Dr. Henry Shannon Issues Statement on the Need for Justice, Reflection
June 1, 2020
It is not easy to find words. We are in the midst of history repeating itself before our very eyes. Since the beginning of the year, we are once again experiencing what our society endured with the 1918 Spanish Flu, the 1929 Great Depression, the 1968 Civil Rights era and the 1992 Los Angeles riots.
Take that in for a moment, and join with me to evaluate such loss. More than 100,000 American lives lost to COVID-19, and more than 40 million people are without jobs as a result. Hundreds of thousands of us have stayed in our homes anxiously for the past several weeks as a result of the Governor’s “stay-at-home” order. Then came the news of the recent series of murders of Ahmaud Arbery, Breonna Taylor and George Floyd. Arbery was jogging two miles from his home in Georgia, when he was chased and lynched by two white males and killed. Taylor was killed while asleep in her home when Louisville Police raided the wrong house. Floyd died in the street, not being able to breathe under the knee of a Minnesota police officer.
Perhaps for many, that was the boiling point. The uncertainty of the pandemic and economic crisis was almost overshadowed by people, who were tired of being treated as less than on account of their race, or those tired of seeing it happen time and time again. I know first-hand that frustration and sadness. I know what it feels like to be seen as less, to grow up in the segregated south. I know what it is like to be pulled over and have my car searched, for no reason other than driving while black. My heart sometimes, in my throat, remembering the talks I had with my own children on how to “behave” when having an encounter with law enforcement.

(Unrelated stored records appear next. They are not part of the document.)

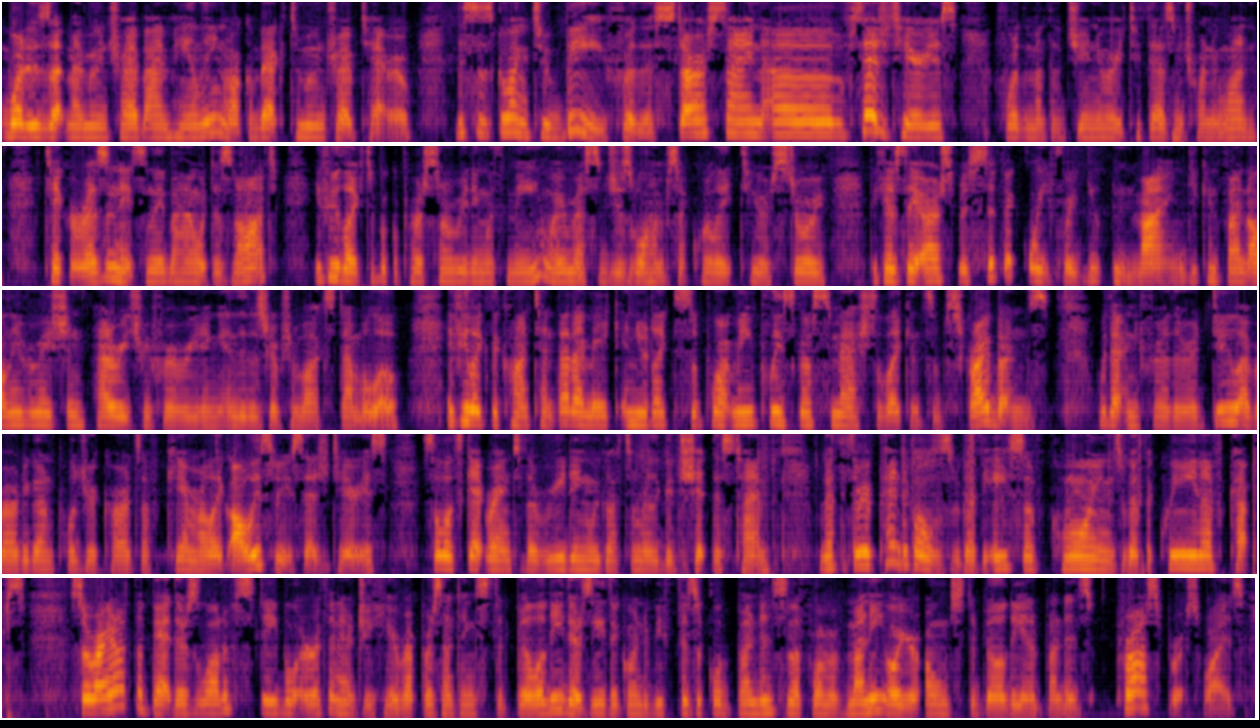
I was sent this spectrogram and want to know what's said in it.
What is up, my Moon Tribe? I'm Haley, and welcome back to Moon Tribe Tarot. This is going to be for the star sign of Sagittarius for the month of January 2021. Take what resonates and leave behind what does not. If you'd like to book a personal reading with me, where your messages will 100% correlate to your story, because they are specifically for you in mind, you can find all the information, how to reach me for a reading, in the description box down below. If you like the content that I make and you'd like to support me, please go smash the like and subscribe buttons. Without any further ado, I've already gone and pulled your cards off camera always for you Sagittarius. So let's get right into the reading. We got some really good shit this time. We got the Three of Pentacles, we got the Ace of Coins, we got the Queen of Cups. So right off the bat, there's a lot of stable earth energy here representing stability. There's either going to be physical abundance in the form of money or your own stability and abundance prosperous-wise.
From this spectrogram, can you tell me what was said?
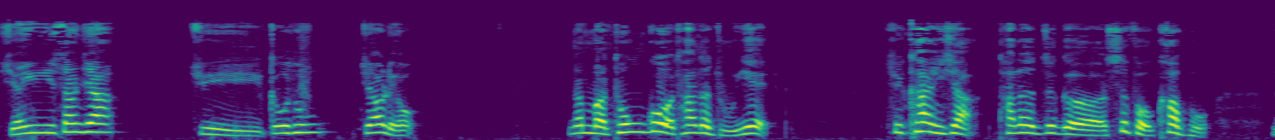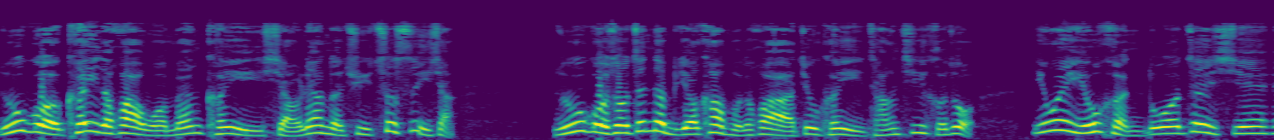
闲鱼商家去沟通交流。那么通过他的主页去看一下他的这个是否靠谱。如果可以的话，我们可以小量的去测试一下。如果说真的比较靠谱的话，就可以长期合作。因为有很多这些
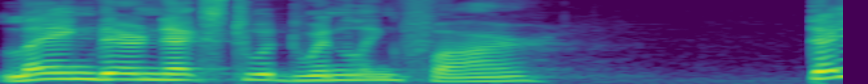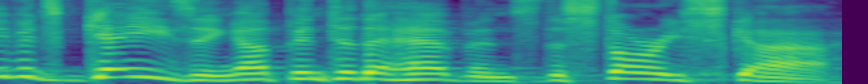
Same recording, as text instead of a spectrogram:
laying there next to a dwindling fire. David's gazing up into the heavens, the starry sky.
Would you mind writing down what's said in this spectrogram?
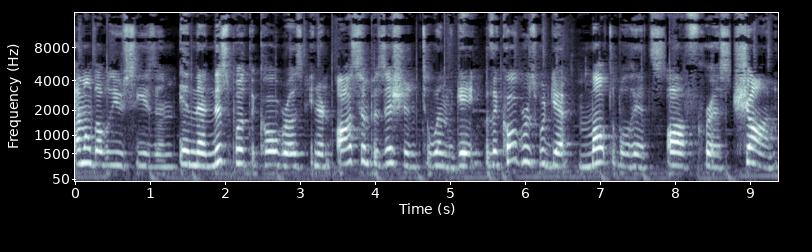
MLW season. And then this put the Cobras in an awesome position to win the game. But the Cobras would get multiple hits off Chris, Sean,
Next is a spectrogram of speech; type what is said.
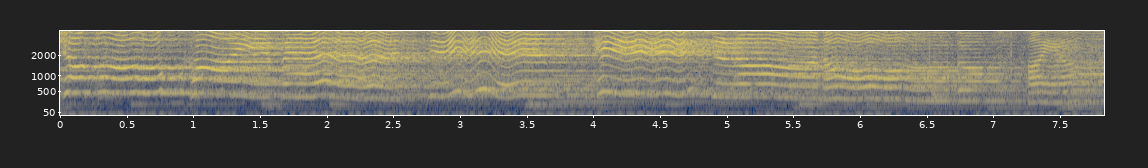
çabuk kaybettim. Hicran oldu hayat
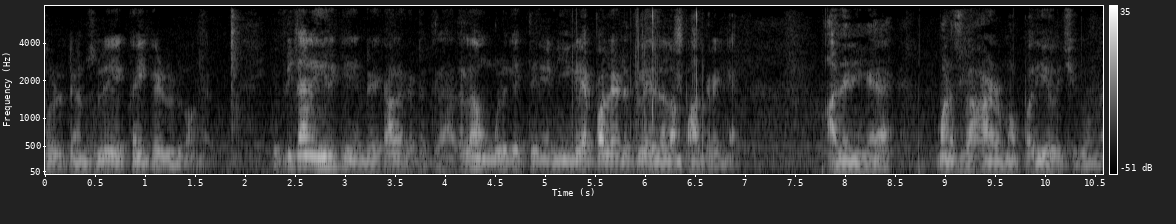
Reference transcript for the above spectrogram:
சொல்லிட்டேன்னு சொல்லி கை கழுவிடுவாங்க. இப்படித்தானே இருக்குது இன்றைய காலகட்டத்தில். அதெல்லாம் உங்களுக்கே தெரியும். நீங்களே பல இடத்துல இதெல்லாம் பார்க்குறீங்க அதை நீங்கள் மனசில் ஆழமாக பதிய வச்சுக்கோங்க.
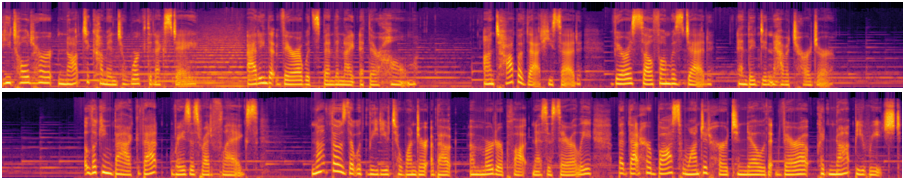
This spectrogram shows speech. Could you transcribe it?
he told her not to come in to work the next day, adding that Vera would spend the night at their home. On top of that, he said, Vera's cell phone was dead and they didn't have a charger. Looking back, that raises red flags. Not those that would lead you to wonder about a murder plot necessarily, but that her boss wanted her to know that Vera could not be reached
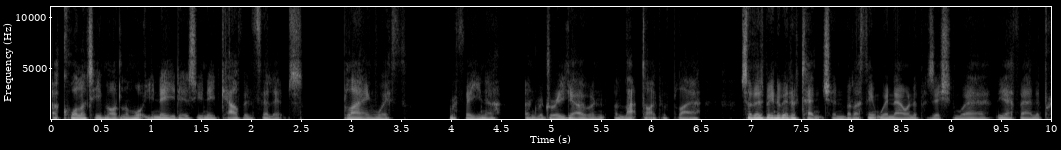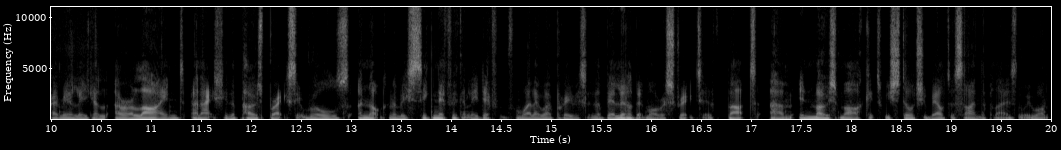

I have had experiences like that as a child, a young man, a husband, a father and even recently, as a grandfather.
I share my personal experiences for anyone who needs to know they are not alone. I see you, and I know what is like. That is not to say that in my lifetime I have not seen wonderful moments of progress and people coming together for the common good of all. Believe me, I have. Most recently, I saw it over the weekend, as generations of people protested peacefully over the need to change police practices and the criminal justice system overall. Sadly, a small number of people used the protests as opportunities to steal and resort to violence. Some people even instigate chaos to discredit the real reason behind why people are there. I believe there is no excuse for any of this behavior if we are looking for positive change.
At Chaffey College, we want all of our students, faculty and staff to thrive. It is within our campus community that we will build the leaders of tomorrow. Know that the Chaffey Family is one that is inclusive of all, and we will get through this together. Our commitment to diversity and equity will remain at the forefront of what we do not only today, but as we move toward the future. I encourage you to stand with me as we build a community where we honor all people, regardless of their race, gender, sexual orientation, immigration status, ability or, creed.
To help us lean on one another during these difficult times,
- Chaffey College’s Center for Culture and Social Justice will hold a series of Zoom meetings to discuss national topics and discussions about prejudice and inequality as well as incorporate mental health counselors as needed.
- We will plan an event in the near future that will provide a safe space for our campus community to have a dialogue and heal.
- We will re-evaluate the President’s Equity Council’s purpose and work to align its mission to proactively address issues such as this.
- We will further expand cultural-sensitivity and awareness training opportunities/professional development for our faculty and staff.
- We will continue to actively implement best-practice programs, policies and training that promote social justice.
The world has been difficult over the last few months, but you are not alone. At Chaffey College, when one of us is hurting, we are all hurting. My hope is that we will all actively engage to build viable and ongoing solutions for a better future. It is only by working together that we can turn this boiling point to a turning point for a better tomorrow for all.
Henry D. Shannon, Ph.D.